Red onions have red-purplish, thin, parchment-like skin. This onion type is milder than the yellow and white onions. Red onions are favored by trained chefs for their sweet flavor even when raw and are used in salad, burgers, and sandwiches.
Red onions are crunchy, sweet, slightly spicy, and pungent when raw but these flavors lessen and become delicately sweeter when cooked. These characteristics make this type of onion a very good scallion substitute. Like the yellow onion, you can slice the red onion in half and soak it in cold or iced water to mellow down its pungency.
6. Sweet Onions
Sweet onions are a good substitute for scallions and add a little extra sweetness to the dish. They are actually part of the same family of vegetables and are related to leeks and garlic. Sweet onions are sweeter than most scallions but have a similar flavor when sautéed.
Sweet onions have less opaque skin, are slightly flatter and larger than yellow onions. They are much less pungent and sweeter than yellow onions, making them more suitable to replace scallions for salads and roasted vegetable recipes.
7. White Onions
White onions have the same sharp, peppery, somewhat spicy, and sweet when cooked flavor as scallions. They are also clean and crisp which makes a nice characteristic to add raw to salads and pico de gallo. If you add them to cooked dishes in place of scallions, it is preferred to cook them quickly.
Like other onion bulb substitutes, the flavor mellows down when they are sliced and soaked in cold or iced water. Their sweet, crisp taste becomes more vivid that you can practically eat them.
8. Fresh Chives

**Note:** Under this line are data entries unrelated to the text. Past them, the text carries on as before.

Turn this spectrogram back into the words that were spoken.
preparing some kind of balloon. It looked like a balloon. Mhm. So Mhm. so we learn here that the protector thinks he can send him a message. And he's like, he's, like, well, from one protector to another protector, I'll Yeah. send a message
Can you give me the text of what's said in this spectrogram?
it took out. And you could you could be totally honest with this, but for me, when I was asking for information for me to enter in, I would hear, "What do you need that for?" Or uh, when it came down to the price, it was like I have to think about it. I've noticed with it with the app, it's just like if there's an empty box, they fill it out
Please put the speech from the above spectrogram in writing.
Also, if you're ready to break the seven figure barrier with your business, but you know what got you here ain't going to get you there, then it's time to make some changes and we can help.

Fresh Chives are very similar to scallions in taste, only the flavor is a little milder. You can use them in any recipe that calls for scallions to give it a bit of an oniony flavor. Chives are often used raw in salads or sandwiches. However, they also work well with cooked foods. They have a delicate onion flavor that goes well with potatoes, chicken, and fish.
When using chives as a substitute for scallions, you should still use about half as much as the recipe calls for because they don’t have quite as powerful of an onion flavor. Also, chop them finely and add just before serving.

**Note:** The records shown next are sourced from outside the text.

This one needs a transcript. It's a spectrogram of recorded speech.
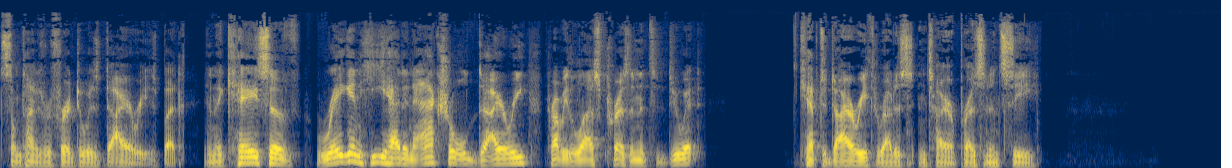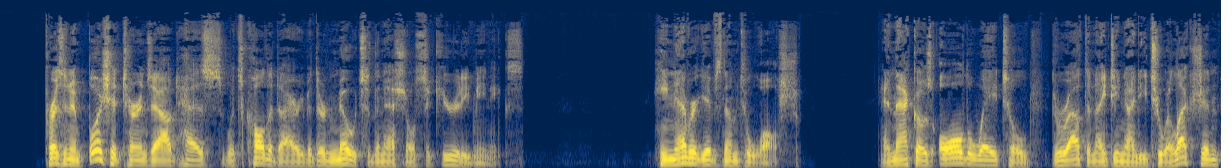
Sometimes referred to as diaries, but in the case of Reagan, he had an actual diary, probably the last president to do it. Kept a diary throughout his entire presidency. President Bush, it turns out, has what's called a diary, but they're notes of the national security meetings. He never gives them to Walsh. And that goes all the way till throughout the 1992 election.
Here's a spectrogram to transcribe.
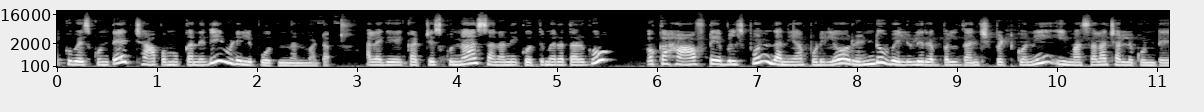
ఎక్కువ వేసుకుంటే చేప ముక్క అనేది విడిల్లిపోతుందనమాట అలాగే కట్ చేసుకున్న సన్నని కొత్తిమీర తరుగు ఒక హాఫ్ టేబుల్ స్పూన్ ధనియా పొడిలో రెండు వెల్లుల్లి రెబ్బలు దంచి పెట్టుకొని ఈ మసాలా చల్లుకుంటే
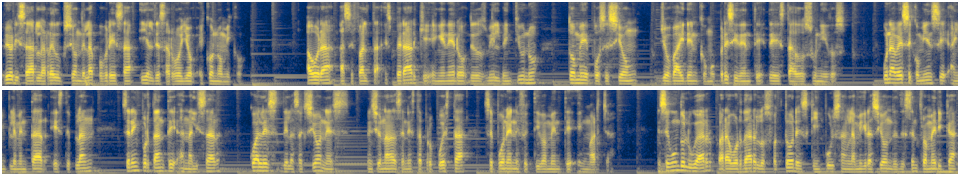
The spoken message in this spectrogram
priorizar la reducción de la pobreza y el desarrollo económico. Ahora hace falta esperar que en enero de 2021 tome posesión Joe Biden como presidente de Estados Unidos. Una vez se comience a implementar este plan, será importante analizar cuáles de las acciones mencionadas en esta propuesta se ponen efectivamente en marcha. En segundo lugar, para abordar los factores que impulsan la migración desde Centroamérica,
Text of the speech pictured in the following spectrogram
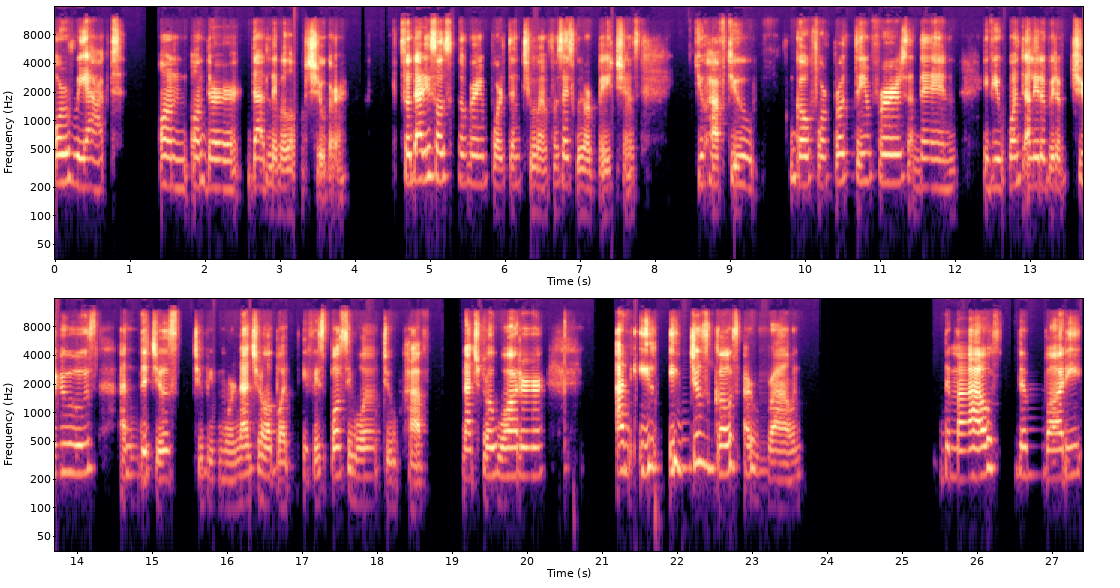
or react on under that level of sugar. So that is also very important to emphasize with our patients. You have to go for protein first, and then if you want a little bit of juice, and the juice to be more natural, but if it's possible to have natural water, and it, it just goes around the mouth, the body,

9. Freeze-Dried Scallions
Freeze-dried scallions have virtually the same flavor as young, fresh scallions. Although they don’t look as vibrant as the fresh ones, they make a very good replacement for stews, soups, vegetable dishes, and even makes egg quiche more delectable.
Freeze-dried scallions are also very convenient if you live far away from marketplaces to get fresh scallions or even the other fresh substitutes. Most freeze-dried scallions have both the green and white parts of the scallion and are carefully processed and preserved.
10. Freeze-Dried Spring Onions
Most freeze-dried spring onions also have almost the same flavor and aroma as fresh spring onions. The sweet scallion-like subtlety is preserved in most freeze-dried spring onions making it a reliable and convenient replacement for fresh scallions. You can use them for cooking, salads, and garnishing.
The Winter season makes it very challenging to obtain fresh scallions or any other fresh substitutes. Additionally, you can’t buy a lot of the fresh ones and save them for later use because they will eventually go to waste. For all of these reasons, these freeze-dried spring onions make a very convenient and economic substitute.
Relevant FAQs on Substitutes for Scallions
What are scallions classified as?
Scallions are part of the allium vegetable family along with onions and garlic.
Is green onion a scallion?
Yes, they are basically the same thing. Scallion and green onion are used interchangeably. The only difference is their harvest age.
Why do they call green onions scallions?
Scallions are young green onions; they are harvested during the earlier stage of their growth. A scallion’s white bulb is smaller and slimmer than the white bulb of green onion.
Scallions or green onions complement so many dishes and they’re great for adding a little taste. They’re also cheap! However, they are not available year-round, and sometimes what you already have in your cupboard can actually be a good replacement. It’s handy to have a few top-of-the-mind substitutes for scallions rather than driving miles away to the grocery store or the market just to get a few, or worse, ending up with an unsatisfying dish just because you miss that one key ingredient.